In the past, Democrats have been afraid to defend liberalism and have allowed the Republicans to define the ideological debate on their terms. Obama's first term was in part characterized by his willingness to engage with the Republicans on their ground, making negotiations a one sided affair and progress on policy painfully slow. His first inaugural speech was a call for bipartisanship and an era of collaboration. His second inaugural speech was delivered to change that dynamic - to let the Republicans know that he would no longer seek their approval. Going forward, Democrats will defend their values and fight the Republicans on their terms.

"We have always understood that when times change, so must we; that fidelity to our founding principles requires new responses to new challenges; that preserving our individual freedoms ultimately requires collective action," said the President.

"We reject the belief that America must choose between caring for the generation that built this country and investing in the generation that will build its future."

Speaking almost angrily at times, Obama seemed to be venting his frustration with the Right, scolding them for their philosophy that idolizes the wealthy and demonizes the poor.  "The commitments we make to each other – through Medicare, and Medicaid, and Social Security – these things do not sap our initiative; they strengthen us," said Obama.

And in a remark designed especially for his former adversary Mitt Romney, he said: "They do not make us a nation of takers; they free us to take the risks that make this country great."

Political speeches - at least the good ones, have the power to shift the collective conscience of the public, and Obama's speech yesterday most likely did that.

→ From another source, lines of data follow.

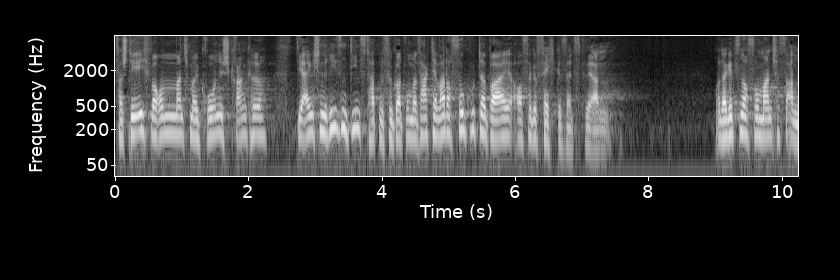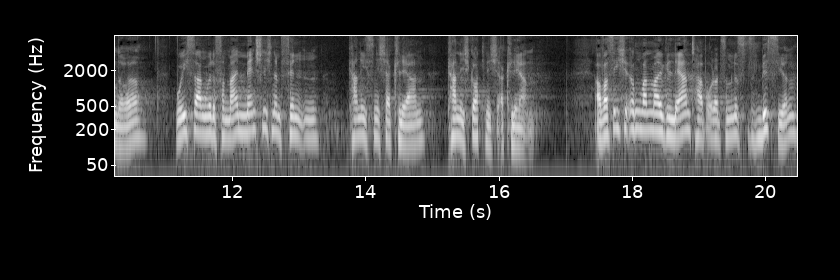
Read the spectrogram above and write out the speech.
verstehe ich, warum manchmal chronisch Kranke, die eigentlich einen Riesendienst hatten für Gott, wo man sagt, er war doch so gut dabei, außer Gefecht gesetzt werden. Und da gibt's noch so manches andere, wo ich sagen würde, von meinem menschlichen Empfinden kann ich es nicht erklären, kann ich Gott nicht erklären. Aber was ich irgendwann mal gelernt habe, oder zumindest ein bisschen,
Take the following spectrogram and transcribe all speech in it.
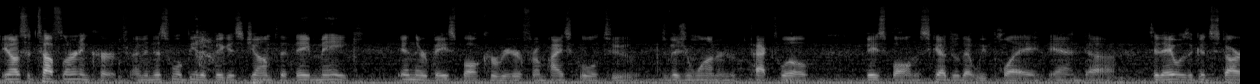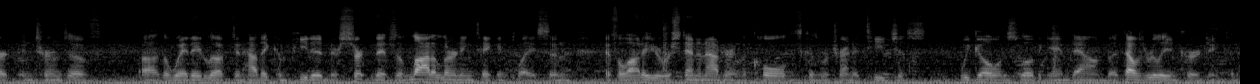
you know it's a tough learning curve. I mean, this will be the biggest jump that they make in their baseball career from high school to Division One or Pac-12 baseball and the schedule that we play. And uh, today was a good start in terms of uh, the way they looked and how they competed. There's certain there's a lot of learning taking place, and if a lot of you were standing out here in the cold, it's because we're trying to teach as we go and slow the game down. But that was really encouraging today.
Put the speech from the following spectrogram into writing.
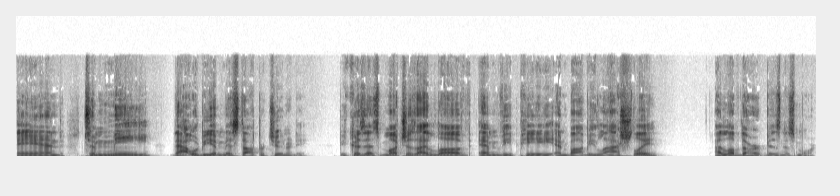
And to me, that would be a missed opportunity because as much as I love MVP and Bobby Lashley, I love the Hurt Business more.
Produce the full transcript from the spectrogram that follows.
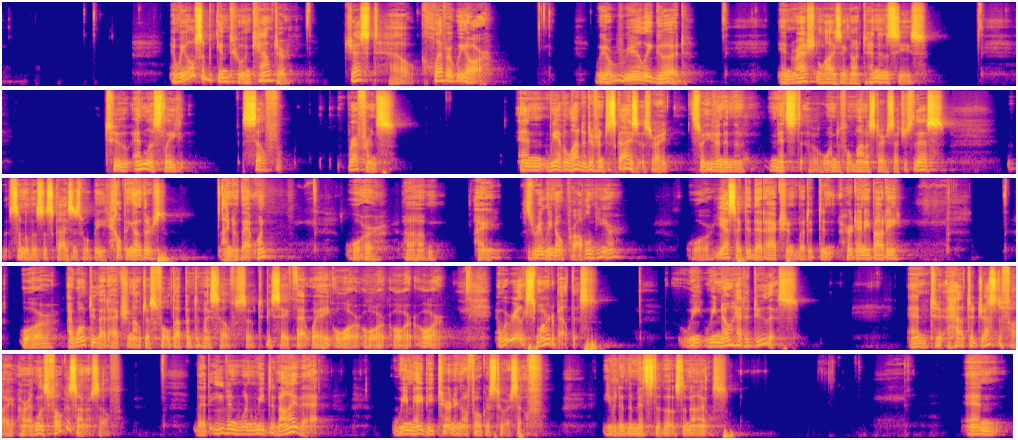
and we also begin to encounter just how clever we are. We are really good in rationalizing our tendencies to endlessly self reference. And we have a lot of different disguises, right? So even in the midst of a wonderful monastery such as this, some of those disguises will be helping others. I know that one. Or um, I, there's really no problem here. Or yes, I did that action, but it didn't hurt anybody. Or I won't do that action, I'll just fold up into myself, so to be safe that way, or, or, or, or. And we're really smart about this. We, we know how to do this and to how to justify our endless focus on ourselves. That even when we deny that, we may be turning our focus to ourselves, even in the midst of those denials. And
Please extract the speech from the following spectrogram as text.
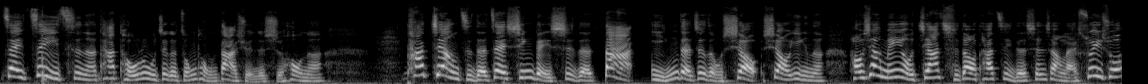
在这一次呢，他投入这个总统大选的时候呢，他这样子的在新北市的大赢的这种效效应呢，好像没有加持到他自己的身上来，所以说。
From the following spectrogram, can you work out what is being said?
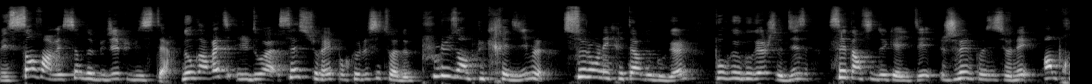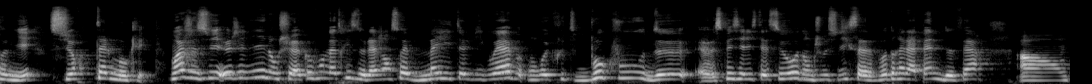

The most important weapon Obama has going forward is his ability to frame the debate before it happens. Republicans in Congress will continue to block pretty much everything the President attempts to do, but they will be hamstrung if the public turns against them and will have a very hard time maintaining their control of the House in the upcoming mid terms. If Obama can continue to shift the debate to the Left, he will force the Republicans to cede more and  more on a policy level. We saw this happen during the fiscal cliff negotiations where Obama essentially told the American public "Republicans are willing to burn the economy down to get their way, and if it all goes wrong, it's their fault". And it worked. John Boehner was forced to move from his rigid ideological position and give up on the GOP pledge of never raising taxes.

From listening to Obama's speech, not just the words, but the tone of it, it seems clear he intends to take this tactic to the extreme in his second term. There is little chance that Obama will get his way on everything he wants. American politics doesn't work that way, as he found out during his first term. While Obama had success on many fronts (health care, financial regulation and the environment to name a few), he was mercilessly attacked by Republicans who seemed incensed that a black man was in the White House with a liberal agenda. Obama played nice, got what he could passed, and most importantly got himself re-elected. Given he doesn't have to worry about re-election in 2016, it looks like he won't be anywhere near as accommodating this time around.

Deregulated capitalism and the growing power of corporations present perhaps the most dangerous challenge to the success of America and all of its people, and Obama laid out his commitment to using government to balance the playing field and protect the vulnerable. We of course don't know how it will play out over the next four years, but with his inaugural speech, the President is off to a mighty fine start.